▸ Work instruction: Please output every entry below exactly as written, leaving out any pictures.

▸ Collected data:
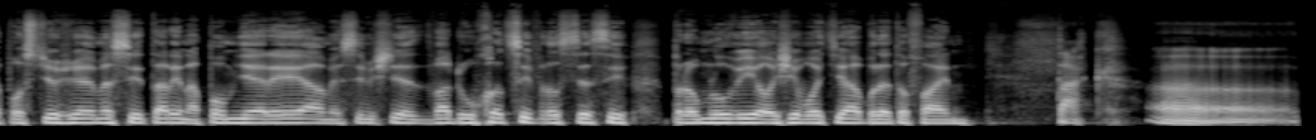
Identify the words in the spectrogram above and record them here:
e, postěžujeme si tady na poměry a myslím, že dva důchodci prostě si promluví o životě a bude to fajn. Tak, uh,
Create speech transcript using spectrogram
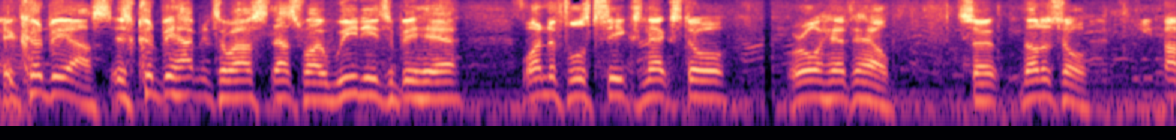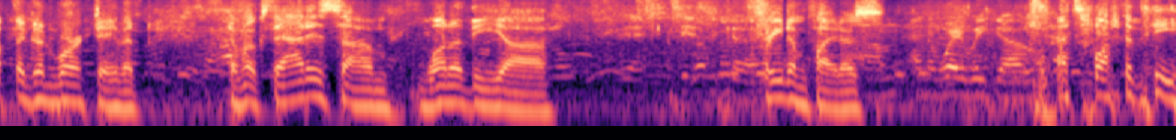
It could be us. This could be happening to us. That's why we need to be here. Wonderful Sikhs next door. We're all here to help. So not at all. Keep up the good work, David. Folks, that is um, one of the uh, freedom fighters. We go. That's one of the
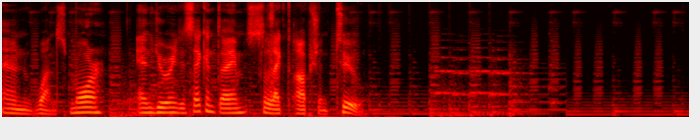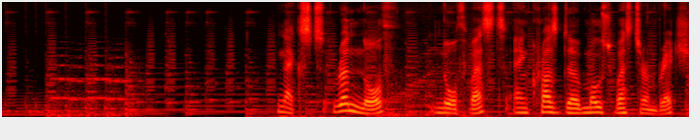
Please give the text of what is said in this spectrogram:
and once more, and during the second time select option 2. Next, run north, northwest and cross the most western bridge.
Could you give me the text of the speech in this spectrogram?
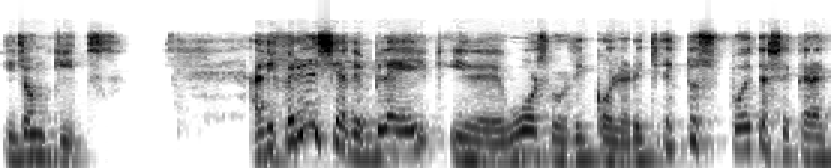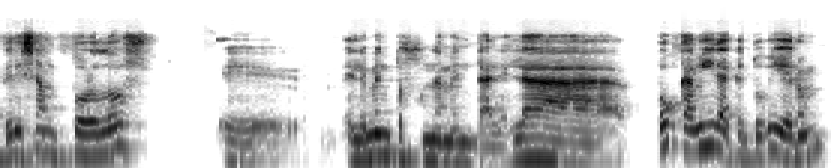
y John Keats. A diferencia de Blake y de Wordsworth y Coleridge, estos poetas se caracterizan por dos eh, elementos fundamentales. La poca vida que tuvieron,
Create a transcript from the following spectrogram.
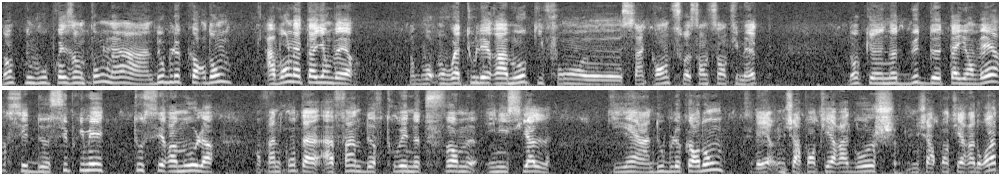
Donc nous vous présentons là un double cordon avant la taille en verre. On voit tous les rameaux qui font 50-60 cm. Donc euh, notre but de taille en verre, c'est de supprimer tous ces rameaux là, en fin de compte, afin de retrouver notre forme initiale qui est un double cordon, c'est-à-dire une charpentière à gauche, une charpentière à droite,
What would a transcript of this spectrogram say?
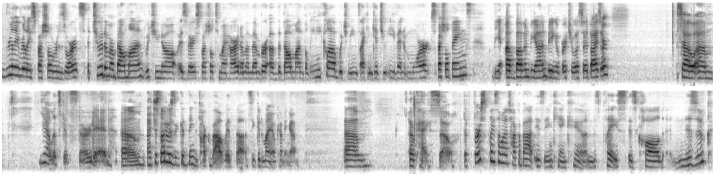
really, really special resorts. Uh, two of them are Belmond, which you know is very special to my heart. I'm a member of the Belmond Bellini Club, which means I can get you even more special things above and beyond being a virtuoso advisor. So, um, yeah, let's get started. Um, I just thought it was a good thing to talk about with uh, Cinco de Mayo coming up. Um, okay, so the first place I want to talk about is in Cancun. This place is called Nizuc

▸ Task solution:
Identify the words in the spectrogram above and record them here:
e, postěžujeme si tady na poměry a myslím, že dva důchodci prostě si promluví o životě a bude to fajn. Tak, uh,
Create speech transcript using spectrogram
It could be us. This could be happening to us. That's why we need to be here. Wonderful Sikhs next door. We're all here to help. So not at all. Keep up the good work, David. Folks, that is um, one of the uh, freedom fighters. We go. That's one of the
Please give the text of what is said in this spectrogram:
and once more, and during the second time select option 2. Next, run north, northwest and cross the most western bridge.
Could you give me the text of the speech in this spectrogram?
y John Keats. A diferencia de Blake y de Wordsworth y Coleridge, estos poetas se caracterizan por dos eh, elementos fundamentales. La poca vida que tuvieron,
Create a transcript from the following spectrogram.
Donc nous vous présentons là un double cordon avant la taille en verre. On voit tous les rameaux qui font 50-60 cm. Donc euh, notre but de taille en verre, c'est de supprimer tous ces rameaux là, en fin de compte, afin de retrouver notre forme initiale qui est un double cordon, c'est-à-dire une charpentière à gauche, une charpentière à droite,
What would a transcript of this spectrogram say?
really, really special resorts. Uh, two of them are Belmond, which you know is very special to my heart. I'm a member of the Belmond Bellini Club, which means I can get you even more special things above and beyond being a virtuoso advisor. So, um, yeah, let's get started. Um, I just thought it was a good thing to talk about with uh, Cinco de Mayo coming up. Um, okay, so the first place I want to talk about is in Cancun. This place is called Nizuc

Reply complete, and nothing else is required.